by Sara Pheasant, Juris Doctor student, RMIT, 2014
|Sara Pheasant shadowed Magistrate Ann Collins|
Prior to my week of shadowing Magistrate Ann Collins, I was intrigued by models of therapeutic jurisprudence, but my understanding was largely theoretical. I applied for the shadowing opportunity as I was very interested in the reality of its application. Gaining an understanding of how it is currently being applied was invaluable. Indeed, I was not aware of the extent of the use of the therapeutic approach in the specialist jurisdictions of the Magistrates’ Court, and the potential for a more widespread application of some aspects.
The shadowing began with the frenetic pace of a day in the criminal jurisdiction of the Magistracy, with back-to-back summary mention hearings. This was a particularly useful way to contextualise and contrast the approach used in the specialist courts. It was also interesting to note the use of elements of the approach in this context, such as the clarity of communication to the accused. I was then privileged to shadow Ms Collins sitting in both the Koori Court in Broadmeadows and the Assessment and Referral Court (ARC).
I was struck by the whole experience of the roundtable environment of these specialist courts. I understood the idea of court-supported rehabilitation through a holistic approach to case management; however, I did not expect such a tangible sense of accessibility engendered by environmental choices, such as the Magistrate sitting at the table. The placement of an accused opposite the Magistrate created a directness of communication that noticeably shifted the focus to the accused and away from legal counsel. Further, it was remarkable to observe the sense of collective participation created by support workers sitting at the table and family invited to contribute to the process.

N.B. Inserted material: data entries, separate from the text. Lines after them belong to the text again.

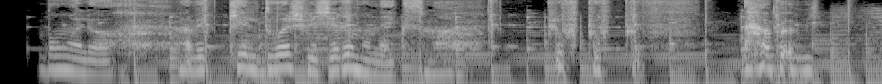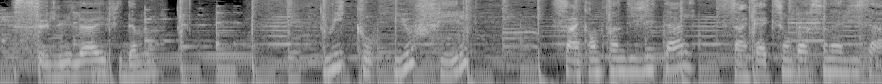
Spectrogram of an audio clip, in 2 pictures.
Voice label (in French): voix off; wiko u feel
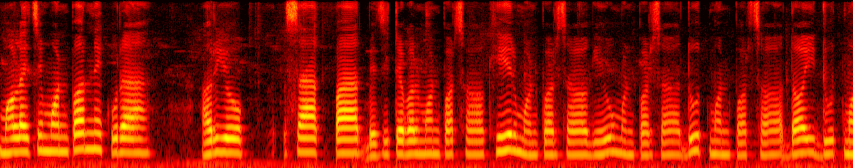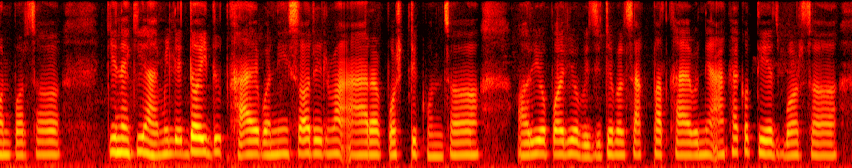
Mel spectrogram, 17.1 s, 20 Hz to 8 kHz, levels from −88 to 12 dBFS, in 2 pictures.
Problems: background sounds at intervals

I also expected a sense of informality, but while there was certainly notably more of a relaxed air in the room, there was a formal air with a greater sense of focus, calmness and humanity. For example, it was delightful to see one accused's young child move quietly around the court and, when his dad's matter was called, seat himself comfortably at the table with caseworkers, legal representatives and the Magistrate. He sat colouring-in at the table during proceedings. Similarly, it was interesting to observe how different it felt to have a clerk announce to remain seated when the Magistrate entered. Also, to have the Police Prosecutor introduce himself using his first name, and to chat with an accused about the soccer. In ARC I could see that these small details made a huge difference towards the reassuring nature of the environment, and how effective this was for individuals already managing a range of difficult personal circumstances.
It was the 'humanity' of the proceedings that was the most striking difference of the therapeutic- model courts. Ms Collins spoke clearly and directly to the accused, ensuring each person understood the relevant legal process. She listened attentively, and, while expeditiously addressing pressing matters, conveyed an understanding of the person's particular struggles, strengths and supports. The genuine interest in an accused's welfare was tangible from all staff; what was notable was that this was not a 'soft' approach, it was focused and informative process with an emphasis on genuine engagement. This was also evident in the handling of procedural issues; for example, using flexibility in the timing of hearings if it was known that attendance could be difficult. This was bolstered by an emphasis on autonomy and self-directed participation.
Proceedings in both ARC and the Koori Court were in stark contrast to the traditional in respect of the genuineness of the communication. This was reflected in the role of respected persons in the Koori Court, who conveyed mindfulness of the importance of significant relationships and connections to community in supporting change. Overall, of great importance to my professional interest in therapeutic jurisprudence is the understanding that its application is not theoretical; indeed, it is realistic, human, practical, and profound. It was invaluable to observe the application of law grounded in people's lives.
~ Sara Pheasant, Juris Doctor student, RMIT, 2014.